Where I work, I do alot of wiring for residential air conditioning "over-head" units. I instinctively know to bring with me from the shop 8.2 romex when I'll be wiring a 3.5 ton system. My question is, where does the term "3.5 ton" come from and what exactly is 3.5 tons a measurement of?
Do you just run an 8/2, or do you go by the nameplate on the unit? Remember, some high efficiency units may only require #14 or #12. With the high price of copper, you may want to rethink this approach. Simply going by the tonnage is not a good method in my opinion.
Case in point: Once upon a time, I had no clue how to size the circuit for an AC unit. The AC guy said "Run a 10/2 and put it on a 30 amp breaker." A few years later, when I learned the right way, I read the nameplate on the unit: Min fuse breaker- 20 amps, Max fuse/breaker size - 25 amps. I removed the 30 amp breaker and installed a 20. Lesson learned.
#56856 - 10/01/0509:11 PMRe: 3.5 ton A/C condensor
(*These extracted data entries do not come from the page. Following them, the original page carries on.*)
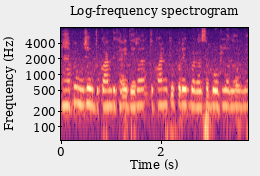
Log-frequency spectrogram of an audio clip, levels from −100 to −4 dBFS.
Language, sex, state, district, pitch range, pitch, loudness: Hindi, female, Himachal Pradesh, Shimla, 250-260 Hz, 255 Hz, -16 LUFS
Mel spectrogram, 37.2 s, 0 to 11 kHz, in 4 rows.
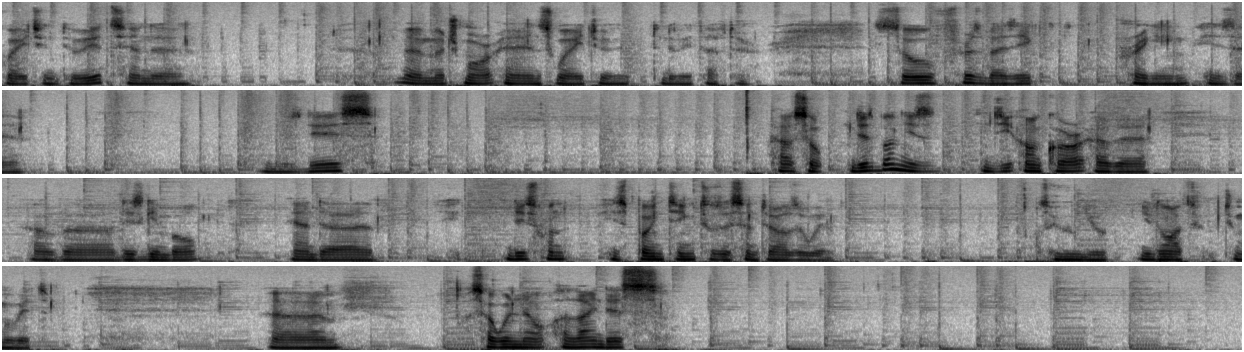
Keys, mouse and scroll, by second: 2.7-3.9 scroll up 4, 3.9-6.9 middle drag, 6.9 click, 8.4-12.4 middle drag, 12.4 click, 13.7-15.7 middle drag, 15.7 g, 17.5-20.6 middle drag, 20.7-23.3 middle drag, 23.3 click, 24.5-26.7 middle drag, 26.7 g, 28.1-31.0 middle drag, 31.0 ctrl+Tab, 31.5 click, 32.8-33.6 middle drag, 33.6 g, 34.8-37.2 middle drag.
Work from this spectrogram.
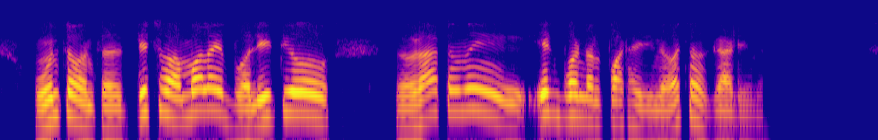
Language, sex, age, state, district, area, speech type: Nepali, male, 18-30, West Bengal, Kalimpong, rural, conversation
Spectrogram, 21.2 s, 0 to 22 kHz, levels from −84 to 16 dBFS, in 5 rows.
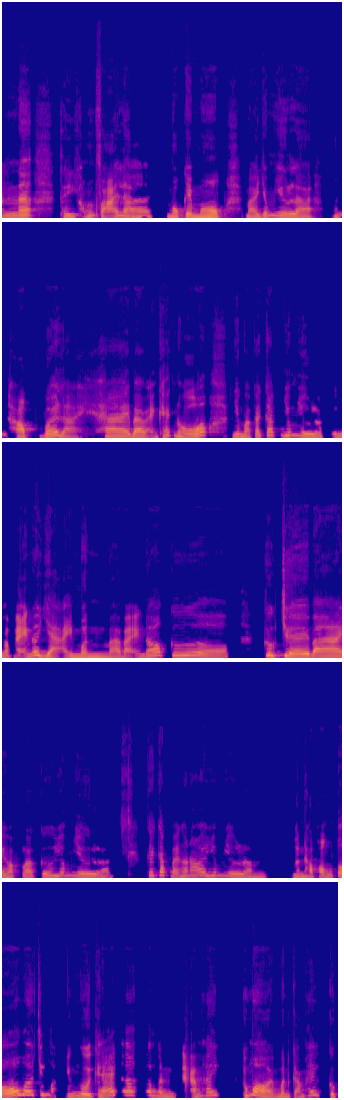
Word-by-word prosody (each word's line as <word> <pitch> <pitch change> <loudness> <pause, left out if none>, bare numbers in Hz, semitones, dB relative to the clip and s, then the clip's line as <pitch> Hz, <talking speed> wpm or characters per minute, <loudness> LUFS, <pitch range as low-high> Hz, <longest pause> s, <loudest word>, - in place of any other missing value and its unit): Anh 260 +2 -2
á 290 +2 +6 0.4
thì 200 -4 -2
hổng 250 +8 -5
phải - - +1
là 260 -8 +1 0.4
1 200 -3 0
kèm 215 -3 +3
1, 210 +1 +5 0.3
mà 205 -3 -2
giống 270 +11 -2
như 285 -5 -1
là 215 -6 0 0.2
mình 200 -1 -8 0.2
học 200 0 +4
với 280 +6 +4
lại 195 -9 -4 0.2
2-3 250 -1 +2
bạn 185 -4 -7
khác 300 - -5
nữa. 240 - +3 0.3
Nhưng 255 -1 -2
mà 215 -3 -1
cái 260 +7 -3
cách 335 0 -2
giống 340 +1 -1
như 310 -4 -5
là 240 -5 +2
khi 260 - -7
mà 205 - -1
bạn 225 - +1
đó 350 - +4
dạy 225 -7 0
mình 205 -3 0
mà 185 0 -3
bạn 220 +7 -4
đó 330 +5 +1
cứ, 345 0 +2
ơ, 265 -3 -2 0.4
cứ 345 -1 +5
chê 260 -6 +6
bai 245 -1 +3
hoặc 195 -3 -7
là 190 -1 -3
cứ, 270 +4 -3
giống 320 +1 -9
như 275 -4 -2
là, 230 -6 -3 0.5
cái 340 0 -5
cách 355 -1 -2
bạn 205 0 -6
đó 260 - -4
nói 315 +3 -4
giống 325 +1 -7
như 275 -5 -4
là 215 -4 -4 0.5
mình 205 -2 -5
học 195 -2 -3
hổng 190 +9 -2
tốt 300 +7 +8
á 400 - +7
trước 405 - -2
mặt - - -12
những 235 +7 -6
người 235 -5 +5
khác 280 - 0
á. 380 -1 0 0.2
Cái, 370 -1 -2
mình 200 -4 -4 0.2
cảm 270 - -2
thấy 335 +3 -5 0.3
đúng 300 - -1
rồi, 320 - +5
mình 205 +2 -4
cảm 180 +4 -8
thấy 365 +5 -6
cực 240 -2 -2
255 Hz, 220 wpm, -22 LUFS, 210-310 Hz, 0.5 s, tốt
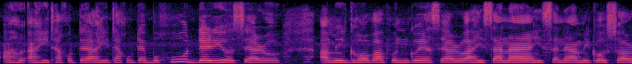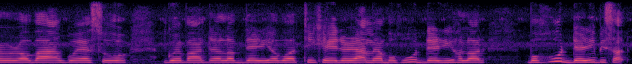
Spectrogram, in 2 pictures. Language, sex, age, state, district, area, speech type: Assamese, female, 18-30, Assam, Sivasagar, rural, spontaneous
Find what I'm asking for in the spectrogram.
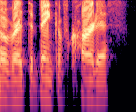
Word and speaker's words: Cardiff: That's N-I-K-O. And then the Bank of Cardiff is spelled C-A-R-D-I-F-F as in Frank Frank. So it's like car and then different.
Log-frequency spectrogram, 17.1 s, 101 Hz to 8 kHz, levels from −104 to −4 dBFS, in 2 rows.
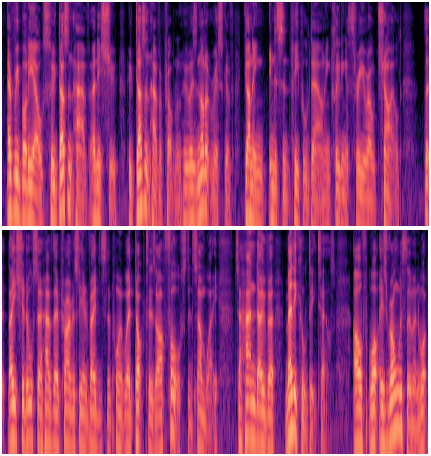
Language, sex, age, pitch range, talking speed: English, male, 50-69, 100-130 Hz, 205 wpm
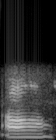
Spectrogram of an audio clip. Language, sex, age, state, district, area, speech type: Assamese, female, 45-60, Assam, Darrang, rural, conversation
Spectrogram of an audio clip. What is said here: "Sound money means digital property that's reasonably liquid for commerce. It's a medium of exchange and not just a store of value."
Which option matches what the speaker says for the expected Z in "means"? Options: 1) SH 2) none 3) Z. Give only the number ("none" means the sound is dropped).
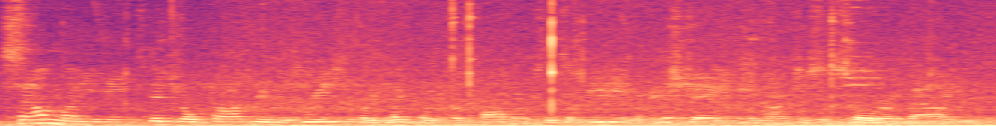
3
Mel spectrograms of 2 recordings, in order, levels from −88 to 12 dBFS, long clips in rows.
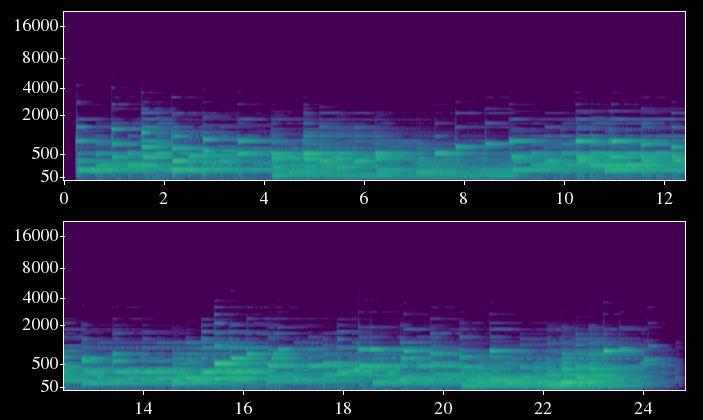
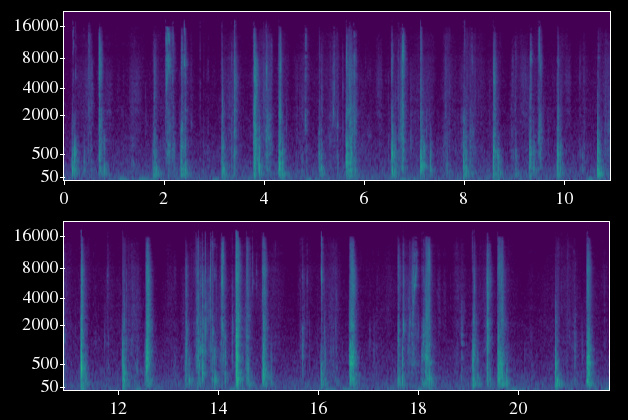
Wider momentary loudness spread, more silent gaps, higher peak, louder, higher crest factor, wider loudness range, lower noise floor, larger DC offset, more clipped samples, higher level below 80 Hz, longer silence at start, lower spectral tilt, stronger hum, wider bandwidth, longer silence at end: second, 8 LU vs 21 LU; neither; second, -10 dBFS vs 0 dBFS; first, -26 LUFS vs -36 LUFS; second, 16 dB vs 38 dB; second, 4 LU vs 8 LU; second, -49 dBFS vs -60 dBFS; neither; neither; first, -46 dBFS vs -58 dBFS; about the same, 0.25 s vs 0.15 s; first, -12 dB/octave vs -3 dB/octave; neither; second, 3.1 kHz vs 18 kHz; first, 0.3 s vs 0 s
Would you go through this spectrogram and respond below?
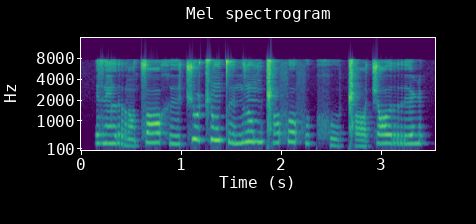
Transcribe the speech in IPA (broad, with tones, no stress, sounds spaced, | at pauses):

Ct, I always check the maximum fuse rating before doing anything. That's the way I was taught and I believe its also code. I bring the 8.2 Romex with me because in case I need it and usually do when wiring a 3.5 ton. Our company buys wire in bulk so the 8.2 romex is on a reel, I think its 1,000 ft per reel, and I only stock 14, 12, and 10 romex on the truck.
By the way, funny you should mention using a 20 amp breaker when the max fuse is 25 amps because that happened to me on a job yesterday. I had to run 10/2 instead of the 8/2 because I forgot to check to see if my helper put it on the truck in the morning. But that's another story. Anyway, could you tell me where it says in the code that its ok to protect a 35 amp max fuse a/c unit with only a 30 amp breaker? Thanks.
#56857 - 10/01/0509:19 PMRe: 3.5 ton A/C condensor
288,000 Btu's are exchanged when 2,000 lbs of ice are melted.
When artificial cold was first sold it came as blocks of ice, typically cut out of nearby lakes and stashed for sale in the spring.
When the new fangled refrigerators moved in on the old 'ice box' market the salesman had to explain just how valuable the machine was. Customers were won over by, "This baby is the same as having one ton of ice delivered each day to your place of business."
One ton of ice each day has been shortened to "One ton of cooling".
1 ton of ice per day = 288,000 Btu per day / 24 hours = 12,000 Btu per hour
The most intense loading of an airconditioner will necessarily occur during 40+ Centigrade weather. Do not undersize its conductors. This is one area where an owner would be wise to upsize -- and forget the code minimums.
Someday the government will get wise and insist that these conductors be upsized as a matter of public policy. They directly affect the peak load driving capital expenditures for all power providers.
The Federal government has already weighed in on the units themselves with various energy efficiency standards.
#56858 - 10/01/0511:03 PMRe: 3.5 ton A/C condensor
I'll keep that in mind. For some reason I was under the impression that the maximum fuse rate was the one to go by. I'm actually taking a course now at my local Vo-tech so I can learn everything involved in a central a/c system instead of being a robot who does this, does that, but has no clue why.
#56860 - 10/02/0509:03 AMRe: 3.5 ton A/C condensor
I don't want to sound like copper.org but in something like an AC it is worthwhile upsizing the conductors a size from the strictest "hold your nose legal" value you get from 310.16 It may not be as big a deal in the frozen north but here in Florida the AC load is the biggest user of power and adding extra I2R heat to the house whacks you twice.